So, when I last talked about the rugs I am weaving, this is how they looked.
I wove in a few more strips since then and decided that I did not like the results. It was boring me to tears. Unlike the warp-face rugs that I had woven before, the weft strips were going to be the main focus of these rugs; and I was going to need a fabric more exciting than a solid quilting cotton whose color is called “tea stain.” (Honest, that is the name.)
So I went back out fabric shopping and came back with these.
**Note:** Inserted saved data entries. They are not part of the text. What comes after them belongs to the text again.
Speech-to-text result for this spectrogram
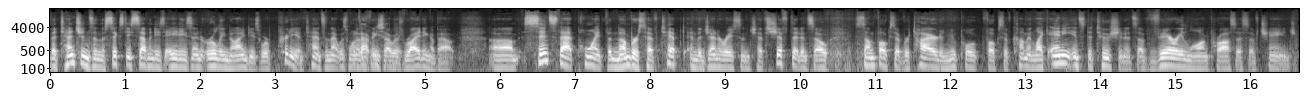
the tensions in the 60s, 70s, 80s, and early 90s were pretty intense, and that was one of the things I was writing about. Um, since that point, the numbers have tipped and the generations have shifted, and so some folks have retired and new po- folks have come in. Like any institution, it's a very long process of change.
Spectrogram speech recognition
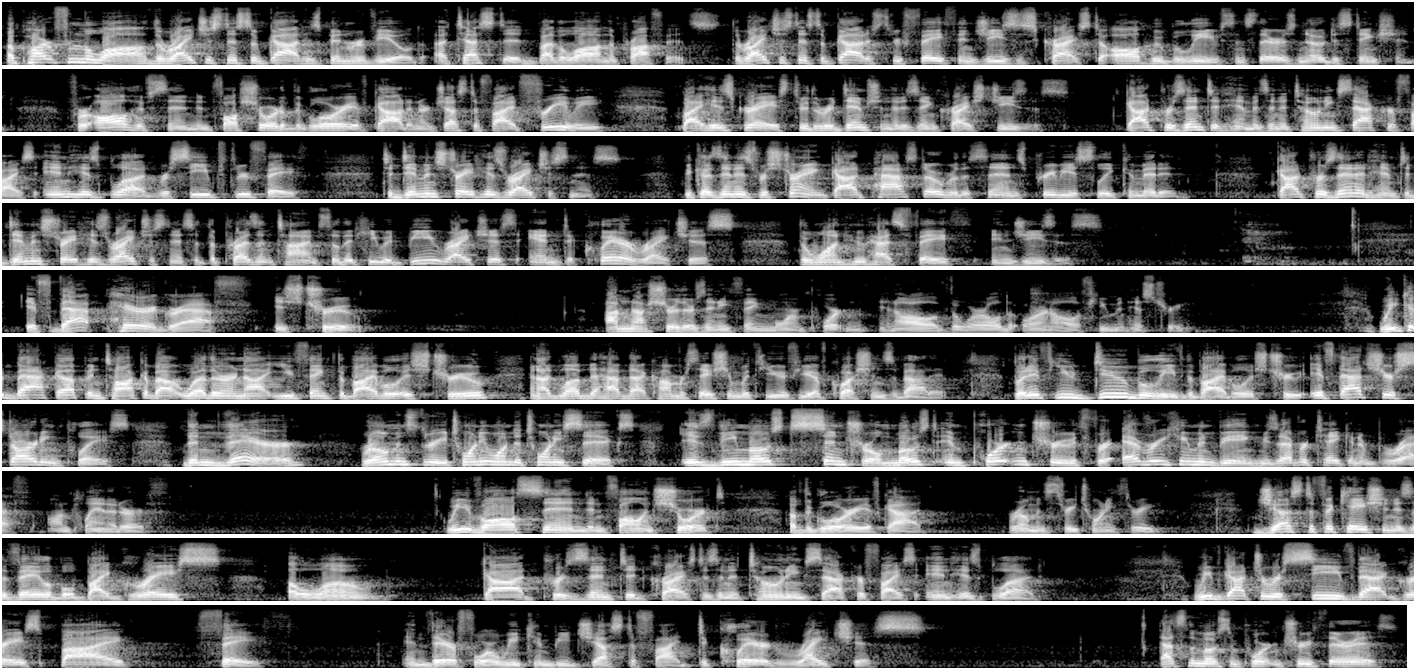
apart from the law, the righteousness of God has been revealed, attested by the law and the prophets. The righteousness of God is through faith in Jesus Christ to all who believe, since there is no distinction. For all have sinned and fall short of the glory of God and are justified freely by his grace through the redemption that is in Christ Jesus. God presented him as an atoning sacrifice in his blood, received through faith, to demonstrate his righteousness, because in his restraint, God passed over the sins previously committed. God presented him to demonstrate his righteousness at the present time so that he would be righteous and declare righteous the one who has faith in Jesus. If that paragraph is true, I'm not sure there's anything more important in all of the world or in all of human history. We could back up and talk about whether or not you think the Bible is true, and I'd love to have that conversation with you if you have questions about it. But if you do believe the Bible is true, if that's your starting place, then there, Romans 3 21 to 26 is the most central, most important truth for every human being who's ever taken a breath on planet Earth. We've all sinned and fallen short of the glory of God. Romans 3:23. Justification is available by grace alone. God presented Christ as an atoning sacrifice in his blood. We've got to receive that grace by faith, and therefore we can be justified, declared righteous. That's the most important truth there is.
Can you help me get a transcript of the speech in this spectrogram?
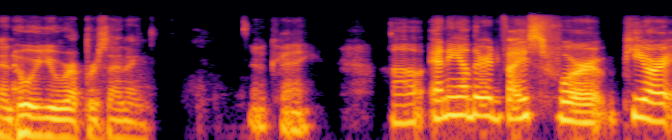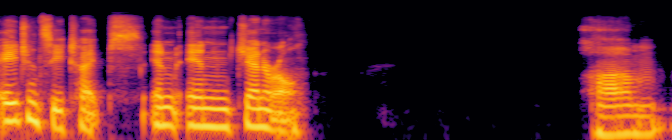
and who are you representing? Okay. Uh, any other advice for PR agency types in in general? Um,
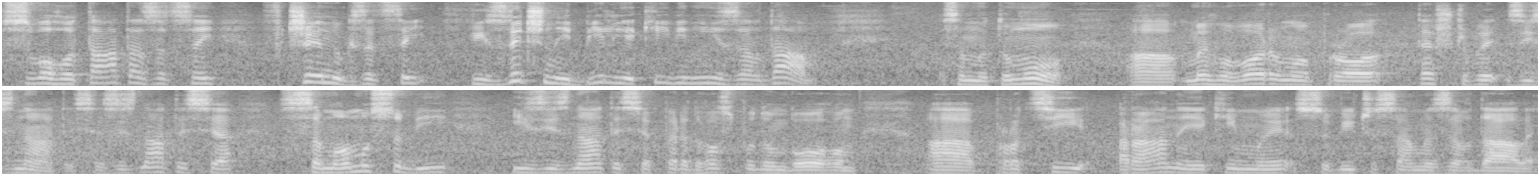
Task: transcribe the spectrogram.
свого тата за цей вчинок, за цей фізичний біль, який він їй завдав. Саме тому ми говоримо про те, щоб зізнатися, зізнатися самому собі і зізнатися перед Господом Богом про ці рани, які ми собі часами завдали.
I got five yards of the salmon colored one (which is brighter than photographed here) and three yards of the paisley. Rather than get back out the rag cutter, I just cut the strips using a rotary cutter and quilting ruler. The main thing I had to worry about there is folding the fabric correctly so that all of the layers were on grain and that there were no wrinkles in the fabric. That process went fairly quickly.
There is one hitch in using these prints as the weft for weaving, and that is that there is a right side to the fabric and a wrong side, and the difference is fairly pronounced with the ones that I picked. I needed to do something to the strips of fabric so that the printed side of the fabric would show up most of the time. To take care of this, I ironed each strip in half.
As you may have guessed, this is a tedious task. But by taking this extra step, I can count on the right side of the fabric being what shows up most of the time in the final weaving.
And the weaving is underway with the new fabrics. I am liking the results much better, so much so that I have finished weaving the first of the rugs. Unfortunately, for how I am doing the striping in the weft of the rugs, I don’t have enough of the salmon colored fabric to complete a second rug. Hopefully, I can get another five yards of it, otherwise I am going to have rugs that coordinate, rather than match.
Copyright 2011 by G. P. Donohue for textillian.com
Love the fabric choices! What’s the warp?
OMG, that is sooo much work!!! The results are worth it, I admire your weaving and irony endurance. The result is very pretty!
Wow, you are dedicated, or determined, or something like that! For future reference, they make a thing called a bias tape maker. It looks sort of like a funnel. You feed the fabric through it then iron as you pull it out the other end. (I guess you really slide the bias tape maker along the fabric and iron as you go. At any rate, it does the folding.) Might be less tedious than ironing “freehand.”